“[Chambers’] course of inaction is extraordinary, unprecedented and deeply irresponsible,” Benos said. “Our Committee is required to answer to the will of students … leadership is responsible for providing the tools — not the least of which is the foundation of a meeting — required to conduct legislative work.”
In the meantime, newly-elected representatives shared mixed reactions about the referendum and expressed hope that they will be able to address what they see as necessary changes to the system in their upcoming term.
Daniel Elliott, first-year Law student and incoming representative, wrote that he fully supported the referendum, noting that the change alters but does not weaken the Honor system.
“Changing the Honor System at U.Va. to reflect the idea that no one is beyond a second chance is a reflection of justice and of our values, not only as law students, but as a larger campus community that is dedicated to ensuring all students can learn and grow, regardless of their past,” Elliott said.
Elliott said he thinks the change is in line with the University’s tradition of student self-governance and will not ignore the historical significance of the Honor system at the University.
“It instead keeps alight the flame of self-governance that a student-run Honor System like ours holds dear,” Elliott said. “If we want to be a true embodiment of government over a campus that is by and for the students, then we must adapt to the values that the students adhere to, including redemption, second chances, restorative justice and fairness.”
Graduate student Rep. Kelly O’Meara, on the other hand, said he thinks the Informed and Conscientious Retraction reforms fundamentally altered the system to create fairer processes, and that because of these options he voted against the referendum.
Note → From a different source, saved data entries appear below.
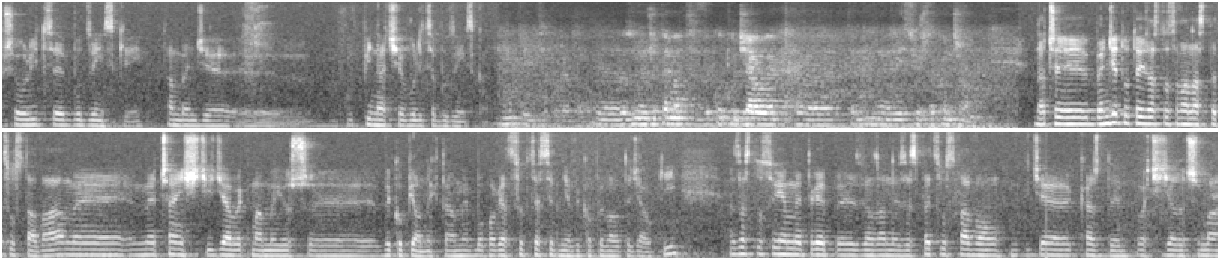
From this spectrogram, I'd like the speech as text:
przy ulicy Budzyńskiej. Tam będzie y, wpinać się w ulicę Budzyńską. E, Rozumiem, że temat wykupu działek e, e, jest już zakończony. Znaczy, będzie tutaj zastosowana specustawa. My, my część działek mamy już y, wykupionych tam, bo powiat sukcesywnie wykopywał te działki. Zastosujemy tryb związany ze specustawą, gdzie każdy właściciel otrzyma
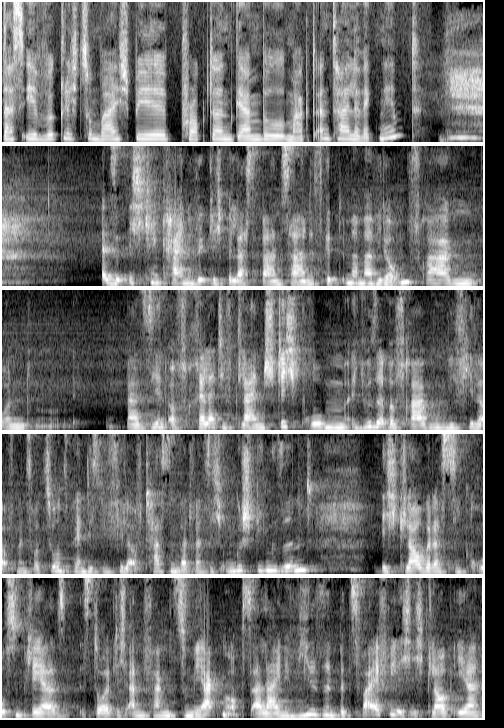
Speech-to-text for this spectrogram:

O’Meara will return to represent the University's School of Architecture in the Committee’s next term.
“Students are given the opportunity to own up to their mistakes, do the honorable thing and make amends through time off, then be welcomed back to the University and the Community of Trust,” O’Meara said. “The referendum puts forth the same sanction without students restoring their own Honor, nor the Honor of the Community of Trust.”
Three incoming Honor representatives — O’Meara, fourth-year College student Lauren McDowell and Gabrielle Bray, vice-chair for hearings and third-year College student — said they hope to implement a multi-sanction system this year in an email to The Cavalier Daily.
“I think the election results show a clear mandate for continued change, as voters I’ve talked to hoped this would be a push in a more progressive direction for honor, and I intend to follow that through to a multi-sanction system,” Bray said.
O’Meara said that a multi-sanction system that maintains expulsion as a sanction while also instituting various lesser sanctions would maintain academic integrity while reflecting what he sees as the will of the student body. While O’Meara would have liked to pass this reform before the recent referendum, he expressed that he has already spoken with other representatives about plans toward such a system.
“The only path I see forward is the full implementation of a multi-sanction system offering various penalties dependent upon the offense, with expulsion as an option as well as lesser sanctions for lesser offenses on the table,” O’Meara said.
As it stands, reworking the bylaws and the possibility of passing a multi-sanction system will be up to the new Committee when its term begins in early April — the group will elect a chair from the group of representatives, who will be responsible for guiding the Committee through any of these changes.
With the effects of a contentious term echoing in the trial room, it is sure to be yet another historic year.